====== Input data ======

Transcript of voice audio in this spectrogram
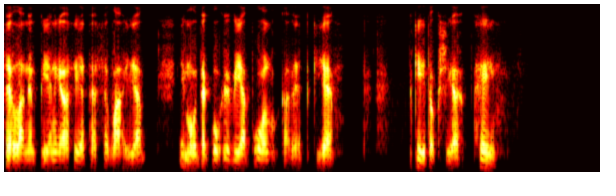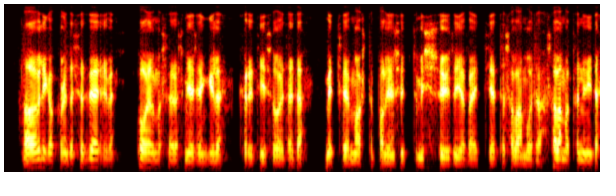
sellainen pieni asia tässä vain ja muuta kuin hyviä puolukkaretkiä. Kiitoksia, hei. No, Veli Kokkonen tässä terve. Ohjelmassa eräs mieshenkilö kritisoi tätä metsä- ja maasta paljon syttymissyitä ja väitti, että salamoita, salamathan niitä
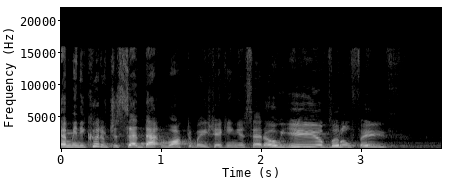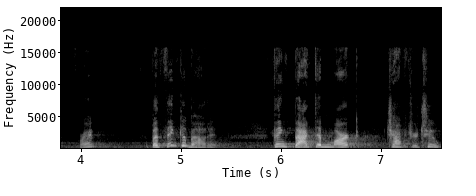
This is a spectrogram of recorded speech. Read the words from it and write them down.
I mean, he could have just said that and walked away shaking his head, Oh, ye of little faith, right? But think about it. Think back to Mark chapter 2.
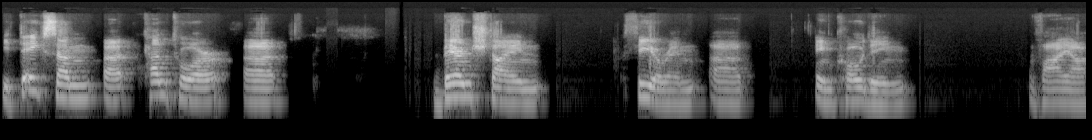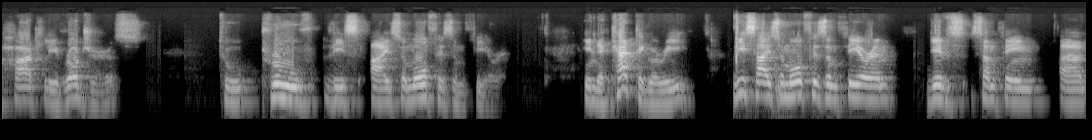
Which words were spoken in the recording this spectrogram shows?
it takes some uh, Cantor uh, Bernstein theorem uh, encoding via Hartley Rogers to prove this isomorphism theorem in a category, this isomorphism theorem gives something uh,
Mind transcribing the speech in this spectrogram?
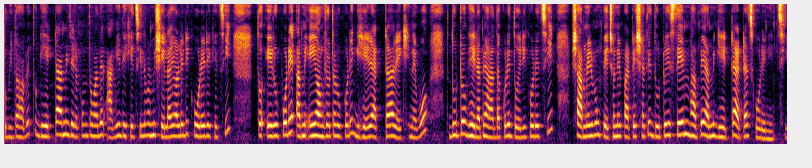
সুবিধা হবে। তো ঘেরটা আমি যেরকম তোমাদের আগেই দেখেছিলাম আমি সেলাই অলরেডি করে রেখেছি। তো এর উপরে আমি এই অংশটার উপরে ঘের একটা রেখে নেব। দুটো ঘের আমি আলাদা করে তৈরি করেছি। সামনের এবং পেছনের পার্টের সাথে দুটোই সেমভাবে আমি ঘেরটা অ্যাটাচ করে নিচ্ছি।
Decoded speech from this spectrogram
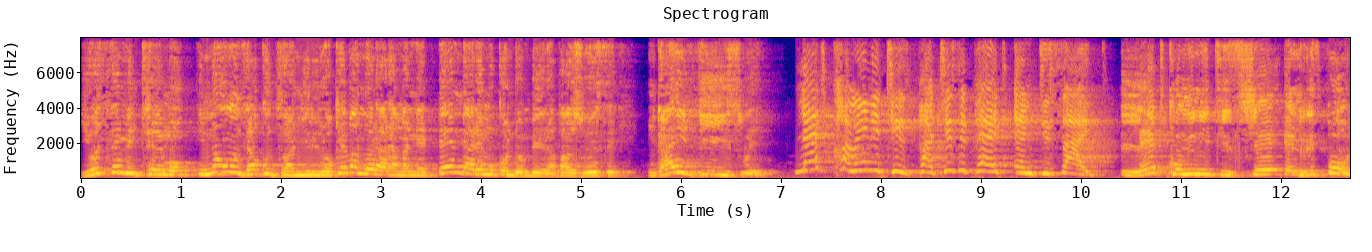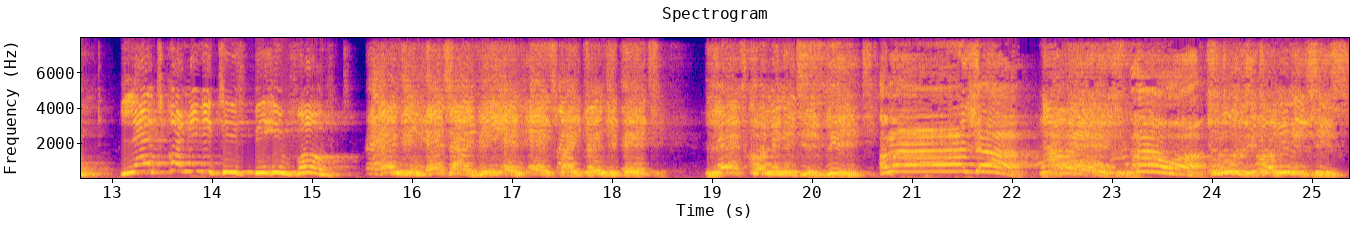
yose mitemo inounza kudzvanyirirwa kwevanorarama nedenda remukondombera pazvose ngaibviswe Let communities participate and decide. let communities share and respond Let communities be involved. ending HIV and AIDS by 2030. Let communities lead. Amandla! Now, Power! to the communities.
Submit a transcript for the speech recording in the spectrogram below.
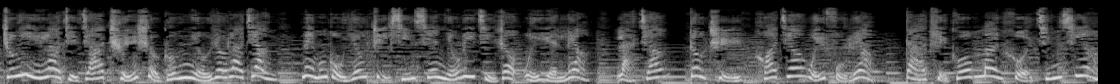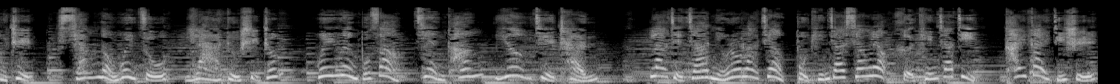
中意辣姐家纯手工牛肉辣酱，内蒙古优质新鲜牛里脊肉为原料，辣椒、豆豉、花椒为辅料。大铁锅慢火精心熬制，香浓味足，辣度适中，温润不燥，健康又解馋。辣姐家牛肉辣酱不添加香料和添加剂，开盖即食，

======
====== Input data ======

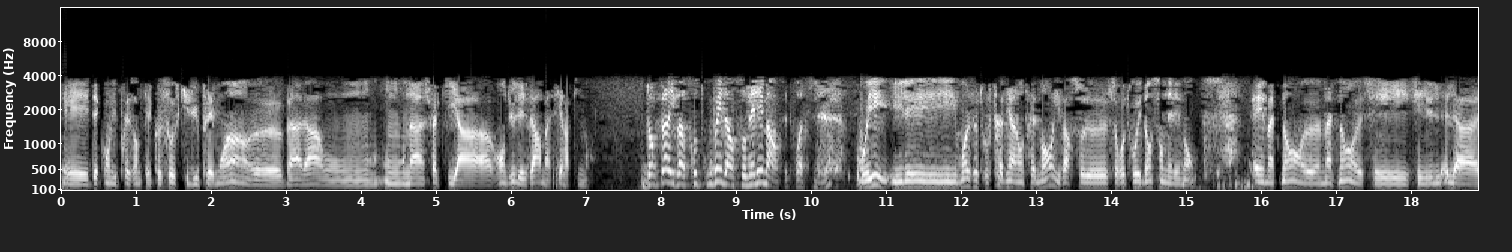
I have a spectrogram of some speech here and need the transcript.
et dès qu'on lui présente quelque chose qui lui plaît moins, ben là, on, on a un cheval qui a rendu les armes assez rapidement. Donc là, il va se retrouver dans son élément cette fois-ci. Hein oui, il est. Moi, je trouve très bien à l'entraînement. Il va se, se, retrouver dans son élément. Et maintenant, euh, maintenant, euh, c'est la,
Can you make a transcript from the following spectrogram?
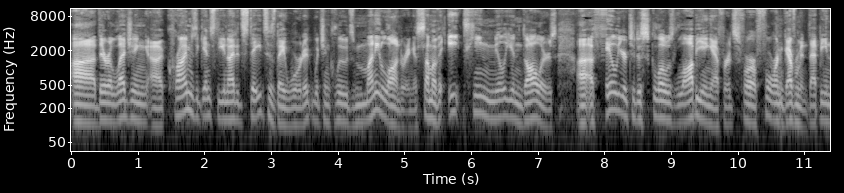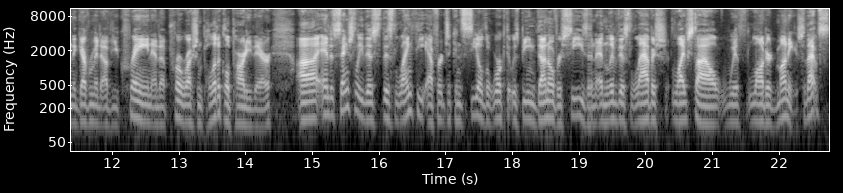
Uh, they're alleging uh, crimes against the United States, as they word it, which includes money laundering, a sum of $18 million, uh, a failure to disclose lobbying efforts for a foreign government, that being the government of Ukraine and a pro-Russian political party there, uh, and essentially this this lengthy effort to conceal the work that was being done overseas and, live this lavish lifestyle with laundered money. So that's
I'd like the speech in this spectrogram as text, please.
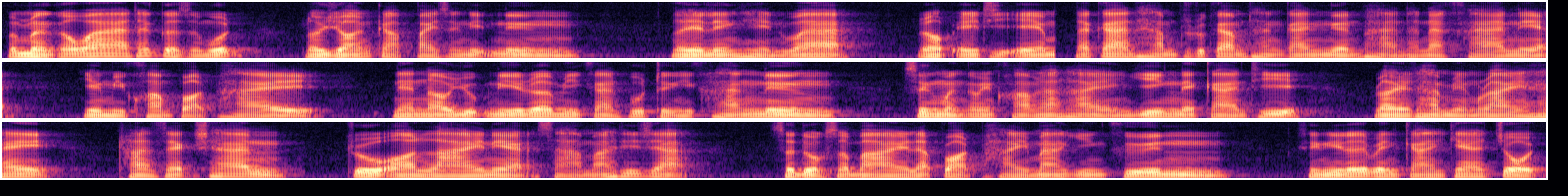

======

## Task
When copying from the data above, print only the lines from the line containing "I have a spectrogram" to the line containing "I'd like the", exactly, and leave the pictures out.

## Answer to the exercise
I have a spectrogram of some speech here and need the transcript.
et dès qu'on lui présente quelque chose qui lui plaît moins, ben là, on, on a un cheval qui a rendu les armes assez rapidement. Donc là, il va se retrouver dans son élément cette fois-ci. Hein oui, il est. Moi, je trouve très bien à l'entraînement. Il va se, se, retrouver dans son élément. Et maintenant, euh, maintenant, euh, c'est la,
Can you make a transcript from the following spectrogram?
Uh, they're alleging uh, crimes against the United States, as they word it, which includes money laundering, a sum of $18 million, uh, a failure to disclose lobbying efforts for a foreign government, that being the government of Ukraine and a pro-Russian political party there, uh, and essentially this this lengthy effort to conceal the work that was being done overseas and, live this lavish lifestyle with laundered money. So that's
I'd like the speech in this spectrogram as text, please.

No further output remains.